What is Defamation?
Defamation is the publication, declaration or broadcast of material that is capable of lowering a person in the estimation of others. There is no statutory definition of defamation - see s6 of the Defamation Act 2005 (NSW). Instead the law relies on the common law definition which has built up over the years.
The common law definition of defamation includes holding someone up to hatred, ridicule or contempt, or causing others to shun or avoid a person.
Defamatory material may be communicated by any means (eg newspaper, magazine, radio, television, books, public meetings, poster, cartoon, painting, letter, pamphlet, or e-mail) as long as the message is seen or heard by the subject of the defamatory comment and at least one other person, apart from the person making the statement.
What does a person alleging defamation need to prove?
To establish a case in defamation, the plaintiff must establish that the material in question:
1. has been communicated by one person to another,
2. identifies the plaintiff, and
3. defames the plaintiff.
Who can sue?
Any living person, including people who may appear to have poor reputations.
A small business (employing fewer than 10 people) may sue.
Non-profit corporations, so long as the purpose of the corporation does not include obtaining financial gain for its members.
Big corporations are restricted in suing for defamation, but that does not prevent executives of the big firms from suing as individuals.

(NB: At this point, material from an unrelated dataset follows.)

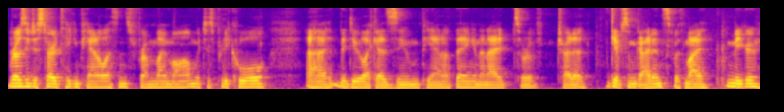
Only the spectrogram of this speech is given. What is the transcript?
Rosie just started taking piano lessons from my mom, which is pretty cool. Uh, they do like a Zoom piano thing, and then I sort of try to give some guidance with my meager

Note that corporations can sue in tort for injurious falsehood, or false and misleading conduct under the Trade Practices Act.
Groups can sue: Multiple defendants can sue over the same article. For example, the infamous "Class We Failed" case against The Daily Telegraph saw 28 students from the 1996 Mt Druitt HSC class successfully sue the newspaper for defamation.
A person can sue for defamation even if they are not named: as long as there is enough information for the person to be identified - if only to friends - then that person has been adequately identified.
Defenses to Defamation
There are seven main defenses to defamation claims.
If you can show what you wrote is true, then the plaintiff's cause of action will fail. If the defendant proves that the defamatory imputations carried by the matter of which the plaintiff complaints are substantially true, the defamation action is defensible.
2. Contextual Truth
You may have a defence of contextual truth if you prove:
a. the material in question contained one or more other imputations which are substantially true, in addition to the other imputations nominated by the plaintiff, and
b. the defamatory imputations do not further harm the reputation of the plaintiff.
For example, if you allege Mr X has been convicted of assault when in fact he was convicted of murder, Mr X will not be able to sue you for defamation as the publication of the wrong charge is hardly going to further harm his reputation.
3. Defence for publication of public documents
This defence relates to fair summary or extract of parliamentary material, court documents and council and other public-authority records that are available for inspection to the public. This defence will be defeated if the plaintiff proves the defamatory matter was not published honestly for the information of the public or the advancement of education (see section 28).
4. Defence of fair reporting of proceedings of public concern
This defence includes report of international tribunals, international conferences, "learned societies", sports or recreation or trade associations, AGMs of public companies or any public meting that has been called to discuss a topic of public interests. Again, this defence is defeated if the complainant proves that the defamatory material was not communicated for the information of the public or the advancement of education (section 29).
5. Defence of qualified privilege
It is a defence to the publication of defamatory material if the defence provides that:
a. the recipient has an interest in having information on the subject,
b. the matter is published to the recipient in the course of giving to the recipient information on that subject, and
c. the conduct of the defence in publishing that matter is reasonable in the circumstances.
The Defamation Act sets out a detailed framework for the court to decide whether a publication was "reasonable" in the circumstances. Please consult the UNSW Legal Office for further guidance in relation to the application of this defence.
6. Defence of Honest Opinion
To achieve this defence you must show that:
a. the matter was an expression of opinion of the University or controlled entity or the defendantâs employee (such as academic commentary or opinion) rather than a statement of fact;
b. The opinion related to a matter of public interest, and
c. The opinion is based on "proper material" ie material that is substantially true published with absolute or qualified privilege, or protected by the public-report defenses.
This defence is defeated if the plaintiff proves that the opinion was not honestly held by the defendant at the time the defamatory matter was published.
7. Defenses of innocent dissemination
It is a defence to the publication of defamatory matter if the defendant published the offending material merely in the capacity of a subordinate distributor (eg newsagent). Section 32 says the subordinate distributor cannot be:
a. the first or primary distributor of the matter,
b. the author or originator of the matter, or
c. a person who had some capacity to exercise editorial control over the content of the matter.
Section 33 of the Defamation Act holds that no action for defamation exists if you prove that the circumstances of publication were such that the plaintiff was unlikely to sustain harm.
Defamation Law is highly specialised. This Fact Sheet is a short background summary of the law and should not be relied upon as legal advice.
For legal advice in relation to defamation please contact the UNSW Legal Office on 9385 2701 or firstname.lastname@example.org